First you start with your image that's been scanned as a positive. You need to crop out the frame borders and clone out any dust or scratches first. It should look something like this.
Then an invert adjustment layer is added and you get a positive image with a heavy cyan cast.
Then the first curves adjustment layer is applied, which does 90% of the magic. It essentially removes the inverted orange mask from the film base by cutting off the ends of each color channel which contain no information (see the curves dialog in this screenshot). I should note that there is no clipping of color information performed during this step, which preserves maximum image quality. Many tutorials I've followed describe performing this step manually by moving the curves clipping points while holding down the Alt key so that you can stop and pull back once you see the color channel begin to clip. That works, but why not automate it with way more reliability?
When that's done, we're left with a mostly color corrected image, but it lacks contrast and there might still be a faint color cast that remains.
The next step applies a second curves adjustment layer on top of the first that clips the color information ever so slightly, specifically only 1% in the shadows and 0.2% in the highlights. This last step increases contrast slightly while also reliably removing any remaining color casts from the image (most of the time). What you are left with is an image that will require very little further edits, if any.

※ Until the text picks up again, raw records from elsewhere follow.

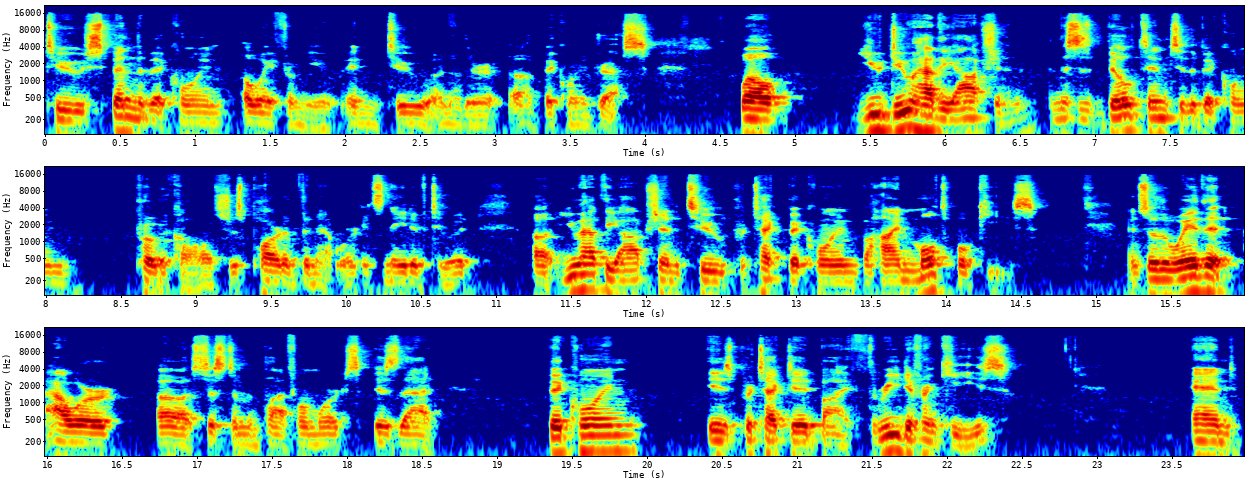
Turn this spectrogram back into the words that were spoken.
to spend the Bitcoin away from you into another uh, Bitcoin address. Well, you do have the option, and this is built into the Bitcoin protocol. It's just part of the network, it's native to it. Uh, you have the option to protect Bitcoin behind multiple keys. And so the way that our uh, system and platform works is that Bitcoin is protected by three different keys, and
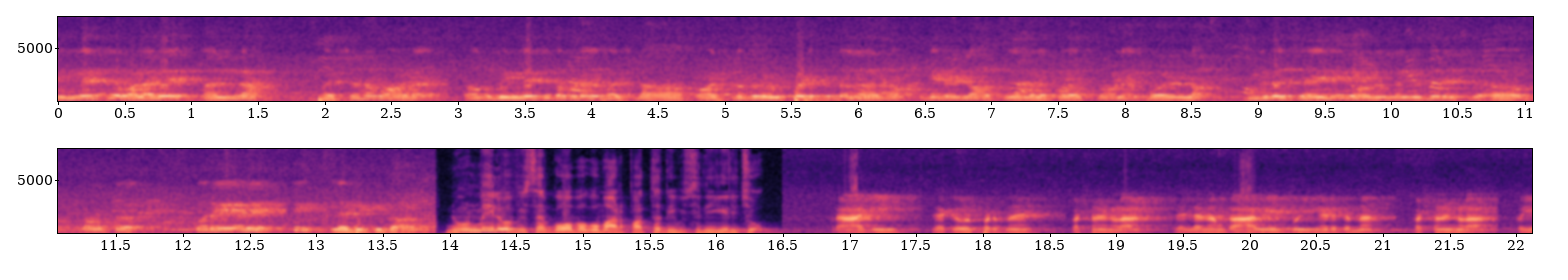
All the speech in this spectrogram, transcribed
മില്ലറ്റ് വളരെ നല്ല ഭക്ഷണമാണ്. നമുക്ക് മില്ലറ്റ് നമ്മുടെ ഭക്ഷണ ഭക്ഷണത്തിൽ ഉൾപ്പെടുത്തുന്ന കാരണം ഇങ്ങനെയുള്ള അസുഖങ്ങൾ കൊളസ്ട്രോളെ പോലുള്ള ജീവിതശൈലി രോഗങ്ങളിൽ നിന്ന് നമുക്ക് കുറേയേറെ ലഭിക്കുന്നതാണ്. നൂൺമീൽ ഓഫീസർ ഗോപകുമാർ പദ്ധതി വിശദീകരിച്ചു. റാഗി ഇതൊക്കെ ഉൾപ്പെടുന്ന ഭക്ഷണങ്ങളാണ്. ഇതെല്ലാം നമുക്ക് ആവിയിൽ പുഴുങ്ങിയെടുക്കുന്ന ഭക്ഷണങ്ങളാണ്. അപ്പോൾ ഈ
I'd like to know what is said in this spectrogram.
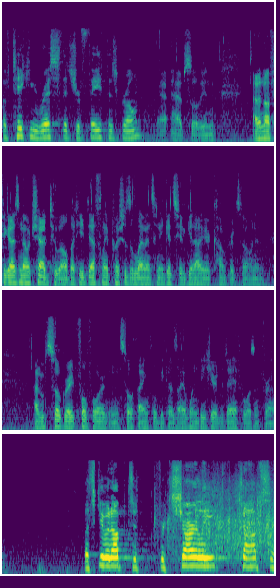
of taking risks that your faith has grown? Absolutely. I don't know if you guys know Chad too well, but he definitely pushes the limits and he gets you to get out of your comfort zone. And I'm so grateful for it and so thankful because I wouldn't be here today if it wasn't for him. Let's give it up to, for Charlie Thompson.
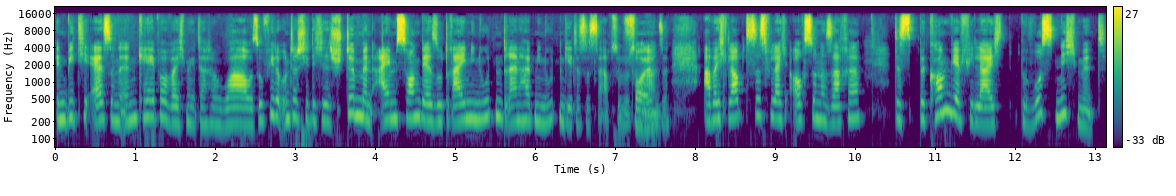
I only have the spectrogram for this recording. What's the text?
In BTS und in K-Pop, weil ich mir gedacht habe, wow, so viele unterschiedliche Stimmen in einem Song, der so drei Minuten, dreieinhalb Minuten geht, das ist der absolute Voll. Wahnsinn. Aber ich glaube, das ist vielleicht auch so eine Sache, das bekommen wir vielleicht bewusst nicht mit.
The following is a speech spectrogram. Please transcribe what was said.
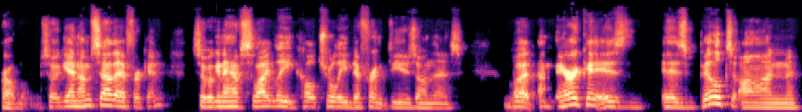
problem. So again, I'm South African, so we're going to have slightly culturally different views on this. But America is is built on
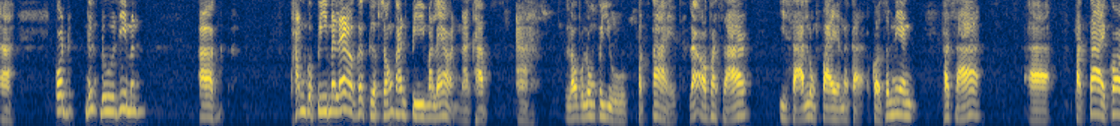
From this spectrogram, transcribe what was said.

That's it, you're done! Below are a few more examples using this process.